US investor: "Americans overestimate the ability to take over a European club and magically create huge sums of commercial revenue"

19 June 2020

Jordan Gardner
Photo: PA Images Jordan Gardner spoke to a little more than a year after he took over third-division Danish club FC Helsingor in the city of Helsingor (Elsinore) about 50 kilometres from the capital of Copenhagen, otherwise known for providing the setting for William Shakespeare's Hamlet. Pictured is Helsingor's Kronborg Castle.

Price points in American sports are getting exorbitant to the point where it becomes extremely difficult to invest in, driving the increased interest for sports on the other side of the Atlantic.

However, Jordan Gardner, who has a stake in three European clubs, believes many American investors intending to enter European football don't have the full grasp of what it entails.

Understanding the market, local laws and culture is key to making smart investments in an unfamiliar environment.

Surprised by the way many clubs are run, Gardner says creating a sustainable business model is necessary to ensure survivability.

Emil Gjerding Nielson

There has been no shortage of talks about billion-dollar American hedge funds rummaging through the European football landscape, looking for clubs they can commercialise and develop into becoming global brands of which they can siphon out huge profits.

Football's growth in the past 20 years, combined with the industry's current financial trouble, makes it seem obvious that there are good deals to be made, and that it would be simple to streamline an undervalued club and capitalise on the growing market potential.  

Do you want to read this article?

Get instant access by signing up for a 7-day free trial

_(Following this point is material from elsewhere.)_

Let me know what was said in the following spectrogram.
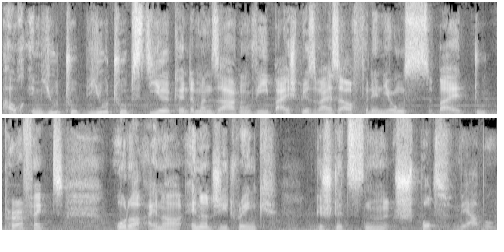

No credit card, no commitments and it will expire automatically.

You will receive a link that activates your trial in an email.